Rio de Janeiro's State Government has done a "terrible" and "horrible" job of ensuring security ahead of the Olympic and Paralympic Games, according to the city's Mayor Eduardo Paes.
Paes, who, as Mayor, is the head of the Municipal Government which is a separate entity to the State authorities, particularly criticised their failure to deal with violent crime.
"This is the most serious issue in Rio and the state is doing a terrible, horrible job," he told CNN.
"It's completely failing at its work of policing and taking care of people."
This follows a tumultuous week during which striking police held up signs at the city's main airport welcoming tourists "to hell", before human body parts were washed-up on Copacabana Bay.
Australian Paralympic sailor Liesl Tesch has also been robbed at gunpoint, while there have been reports of 20 armed men breaking into a hospital to free a drugs gang leader.
A doctor was also among those killed by random gunfire on a main road into the city.
Police claim that they have not received bonus pay and are lacking basic provisions vital for tackling surging crime levels.
The State Government, which manages the region's military police force, has requested emergency funds from the Federal Government in order to alleviate the problems.
Interim State Governor Francisco Dornelles declared an unprecedented “state of public calamity in financial administration” last month, which could threaten “the fulfilment of the obligations as a result of the Olympic and Paralympic Games Rio 2016”.
A BRL$2.9 billion (£579 million/$860 million/€720 million) payout from the Federal Government has been approved by interim President Michel Temer, but there is still no confirmation that it has been received.
Paes, however, is confident that security will be improved during the Games itself, primarily because other organisations will be responsible.
"[During the Games] the army, the navy, everyone is going to be here," he added to CNN.
"Fortunately the State will not be responsible for security during that period."
Security has already been described as the biggest worry ahead of the Games by Rio 2016 chief executive Sidney Levy.
Eight-five thousand forces are expected to be deployed.
But serious concerns remain over where the additional forces are going to be accomodated, with insidethegames yet to receive a response to requests for details.
In a fact sheet on security produced in April, the nine biggest security concerns surrounding the Games were described as "Terrorist or sabotage actions of any kind", "Violent actions committed during protests", "Urban crime and violence," "Risks to the urban mobility system," "Risks to public health", "Risks to essential services," "Cyber-attacks," "Natural phenomena," "Incidents and disasters".
Military state police will still play a role providing security at Games venues, official routes, public roads and live sites, as well as protecting dignitaries, the Olympic Family, workforce and spectators.
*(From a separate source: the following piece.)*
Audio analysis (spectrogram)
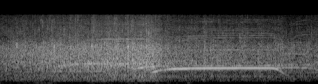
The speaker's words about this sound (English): Stop clapping.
Paes' comments also suggest tension between the State and Municipal authorities, who are responsible for different areas during the Games but are each considered vital to the event's success.